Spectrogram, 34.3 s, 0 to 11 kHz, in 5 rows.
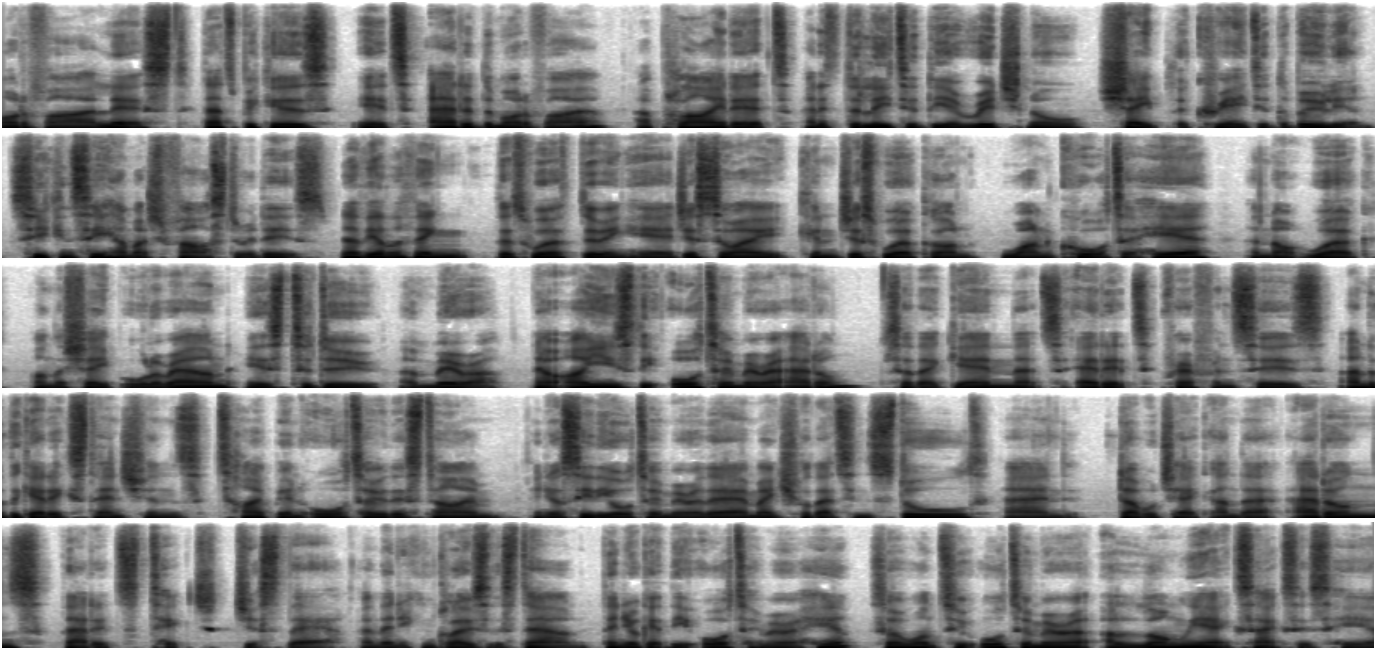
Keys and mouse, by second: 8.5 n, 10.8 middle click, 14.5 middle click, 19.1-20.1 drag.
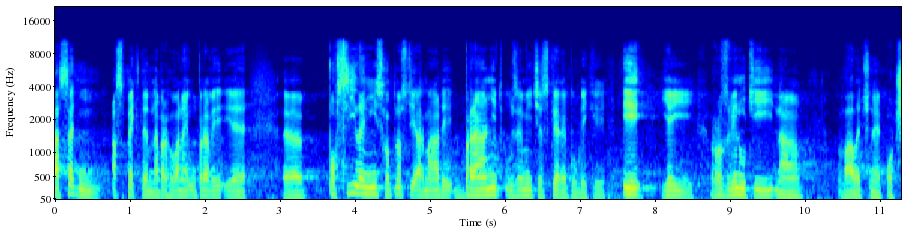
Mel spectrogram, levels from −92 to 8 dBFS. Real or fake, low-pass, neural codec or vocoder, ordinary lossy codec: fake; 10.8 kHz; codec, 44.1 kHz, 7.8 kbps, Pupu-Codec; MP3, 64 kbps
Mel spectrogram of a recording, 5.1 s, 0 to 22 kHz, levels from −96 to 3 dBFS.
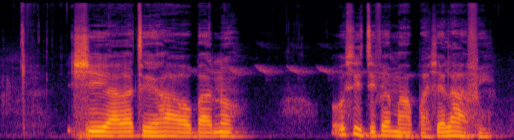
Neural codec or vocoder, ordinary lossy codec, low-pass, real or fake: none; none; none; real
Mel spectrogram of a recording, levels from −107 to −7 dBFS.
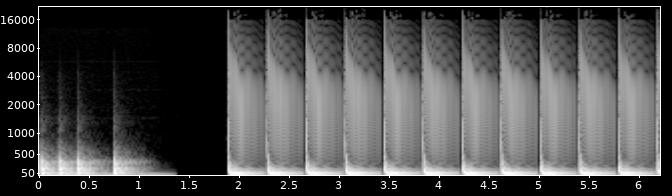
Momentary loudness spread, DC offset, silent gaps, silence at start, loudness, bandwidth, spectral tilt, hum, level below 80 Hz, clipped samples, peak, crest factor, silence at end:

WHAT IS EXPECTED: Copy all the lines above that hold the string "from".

YOUR SOLUTION:
Mel spectrogram, levels from −92 to 8 dBFS. Real or fake, low-pass, neural codec or vocoder, ordinary lossy codec: fake; 10.8 kHz; codec, 44.1 kHz, 7.8 kbps, Pupu-Codec; MP3, 64 kbps
Mel spectrogram of a recording, 5.1 s, 0 to 22 kHz, levels from −96 to 3 dBFS.
Mel spectrogram of a recording, levels from −107 to −7 dBFS.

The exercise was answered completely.